In Australia, over 16,000 people die prematurely each year due to physical inactivity.
Globally physical inactivity is estimated to cause two millions deaths each year.

What do we do

We support children’s learning and development through delivering evidence-based
programs in schools, training teachers, and using physical activity to develop
children’s social and emotional wellbeing as well as their physical health.

In conjuction with partners like the YMCA and Playgroups, we support parents to
create active families as well as provide information and resources.

We work with the fitness industry to develop a strong community of people working
together to ensure more people reap the benefits of an active live.

We work to increase awareness of our sedentary lives through targeted information
and resources, including our website, information sheets and campaigns to
get people more active, e.g. Walktober™, a campaign to encourage walking, and QuitSit,
a campaign encouraging people to move more and sit less.

We work in partnership with other organisations using the transformative power of
physical activity to develop individuals and communities, e.g. Alannah and Madeline
Foundation and Deaf Sports Australia.

We advocate for innovative solutions to provide greater opportunities for children,
families and communities to be active.

Why We Do It

As a society, we have stopped moving. Each generation of Australians is less physically
active than the previous one, resulting in a sedentary epidemic. Nearly 70% of Australian
adults are either sedentary or have low levels of physical activity, while two thirds of
Australian children do not meet the daily Physical Activity Guidelines*. Given that physical
activity is shown to decrease with age this does not augur well for our future. Less than a
third of children meet the Sedentary Behaviour Guidelines of no more than 2 hours of
screen-based entertainment a day

The main factors contributing to the sedentary epidemic are:

  • Perceptions of unsafe
    communities and fear of the
    outdoors

  • Reduced play space - backyards
    have shrunk and there is less
    green space available
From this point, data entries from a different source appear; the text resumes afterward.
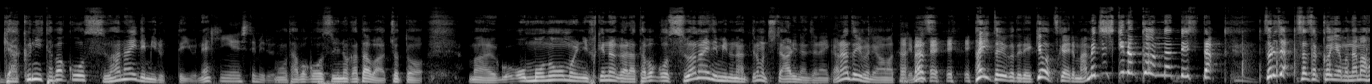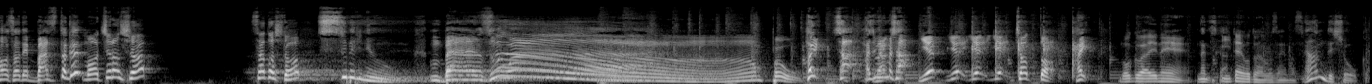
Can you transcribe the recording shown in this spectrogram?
逆にタバコを吸わないでみるっていうね。禁煙してみる。もうタバコをお吸いの方は、ちょっと、まあ、お物思いにふけながらタバコを吸わないでみるなんてのもちょっとありなんじゃないかなというふうに思っております。はい、ということで今日使える豆知識のコーナーでした。それじゃあ、早速今夜も生放送でバズトクもちろんっしょサトシとすべりのバズワーポー。はい、さあ、始まりました。いやいやいやいやちょっと。はい、僕はね何ですか？言いたいことがございます。なんでしょうか？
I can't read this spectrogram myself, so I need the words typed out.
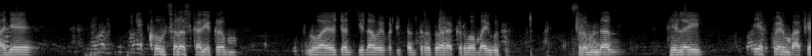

  • Technology reducing our
    incidental movement

  • Changes in family structures
    and word patterns

  • Passive activities
    competing for our time

  • Increased use of cars for
    transport